Listen and talk to the employee. The employee may have some ideas about moving forward. Do not be afraid to consider alternatives and different ways of working. It may involve simply moving things around or an adjustment that only costs between £50 and £400.

If you are not confident about how to best support your employee in this situation, please do not hesitate to contact us for advice.

6) My employee is disabled but has not asked for any adjustments. What should I consider as the employee is having difficulties doing tasks at work?

This is a difficult scenario. However, it can usually be resolved if you try and speak to the employee and hear their views about the situation. It is also useful to consider information which helps you to assess and implement any workplace adjustments, (such as changing working practices/tasks or offering flexible working hours, if possible).

There is a lot of useful information on the Equality and Human Rights Commission website about adjustments or if you are unsure, please get in touch with us.

7) After a long period of ill-health, my employee wants to return to work, but I am not sure?

We suggest you talk to your employee about what their requirements are. You should try to establish any support needs they have when carrying out work-based tasks. If they are frightened to talk, because they are worried they may lose their job, it may be useful for you to encourage a phased return to work and a workplace assessment. When the employee returns, we suggest you keep the communication open asking them if they need support and offering regular reviews.

8) What about health and safety?

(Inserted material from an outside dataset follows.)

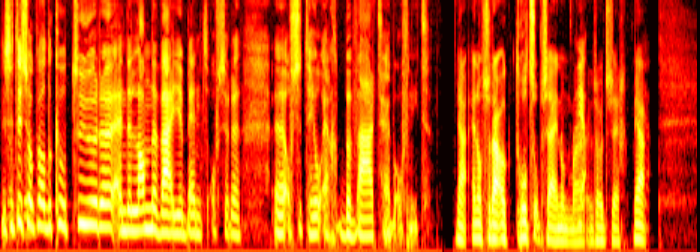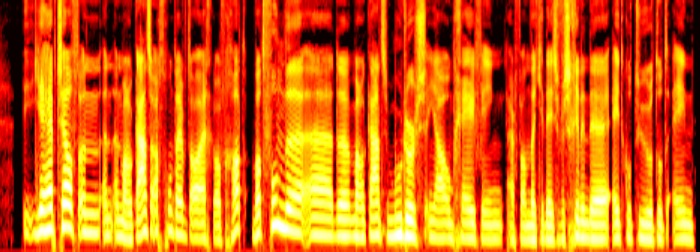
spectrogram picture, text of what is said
Dus het is ook wel de culturen en de landen waar je bent, of ze, de, uh, of ze het heel erg bewaard hebben of niet. Ja, en of ze daar ook trots op zijn, om maar ja. zo te zeggen. Ja. Je hebt zelf een, een, een, Marokkaanse achtergrond, daar hebben we het al eigenlijk over gehad. Wat vonden uh, de Marokkaanse moeders in jouw omgeving ervan dat je deze verschillende eetculturen tot één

Often there are no amendments to make as health and safety requirements are the same throughout the business, whatever the circumstances. For example, the rules about trailing wires, items blocking passageways, use of chemicals, wet floors, etc will apply throughout your business and not just to disabled employees.

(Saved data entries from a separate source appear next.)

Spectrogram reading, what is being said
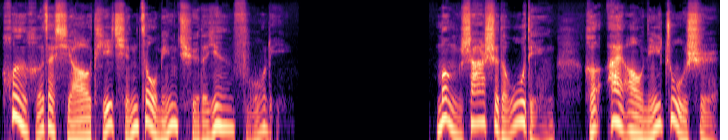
混合在小提琴奏鸣曲的音符里。梦莎式的屋顶和艾奥尼柱式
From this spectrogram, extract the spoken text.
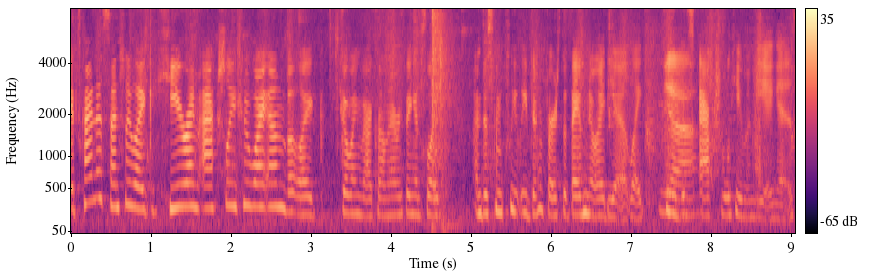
it's kind of essentially like here I'm actually who I am, but like going back home and everything, it's like I'm this completely different person that they have no idea like who Yeah. this actual human being is.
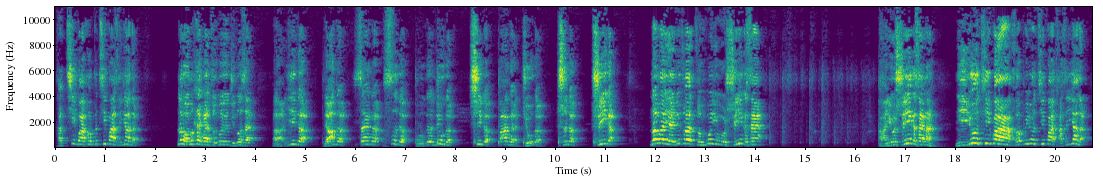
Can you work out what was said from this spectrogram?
它替卦和不替卦是一样的。那我们看看总共有几座山啊？一个、两个、三个、四个、五个、六个、七个、八个、九个、十个、十一个。那么也就是说，总共有十一个山，啊，有十一个山呢。你用替卦和不用替卦，它是一样的，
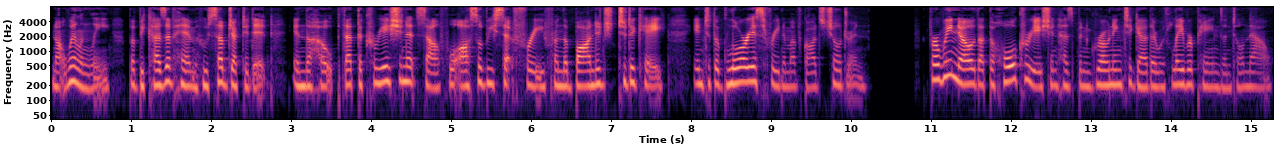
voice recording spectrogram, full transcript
not willingly, but because of him who subjected it, in the hope that the creation itself will also be set free from the bondage to decay into the glorious freedom of God's children. For we know that the whole creation has been groaning together with labor pains until now.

Support for you as an employer

9) Is there any government support to assist us to meet the needs of our disabled employees?

Access to Work is a government scheme where a disabled person or an individual with long term health conditions can apply for funds to enable them to do certain tasks. Impairment related equipment or software, for example a Livescribe pen or speech recognition software may be awarded for someone with dyslexia, or a screen reader and magnifier may be recommended for someone with a visual impairment. Other examples of support provided includes an appropriate chair and workstation, or a session of disability awareness training for you or your management team, to support you as an employer.

We have answered the most frequently asked questions about Access to Work below. However, we also have a more detailed fact sheet available on our website at or on request.

Do I have to pay for equipment suggested by Access to Work?

If you employ fewer than 50 workers, you will not have to pay for impairment related equipment. However, there may be equipment such as an adapted chair or desk suggested, where a share of the cost is required, as this has been assessed as a more suitable work station for the employee.

My employee tells me they are getting a support worker for 16 hours per week from Access to Work. What does this mean, and do I have to pay?

The employee has been assessed as needing a support worker’s assistance, for tasks they cannot do in their jobs because of their impairment. The support worker will not do the job for the employee nor will they do any jobs outside their remit of providing support directly to the employee with an impairment. The support worker costs are paid by Access to Work.

10) Is there an independent organisation I can talk to?

Yes. Work Helpline UK ( is a joint initiative between the Association of Disabled Professionals and START Ability Services. We are independent organisations who have extensive experience in supporting all employers to maximise the inclusion of disabled people and people with long term health conditions in the workforce.

I understand my employee has had support from you. Can you help us too?

Yes, we can help and please don’t be afraid to ask for further advice. However, we would always ask for the employee’s permission in this situation, so that we can work together to find solutions.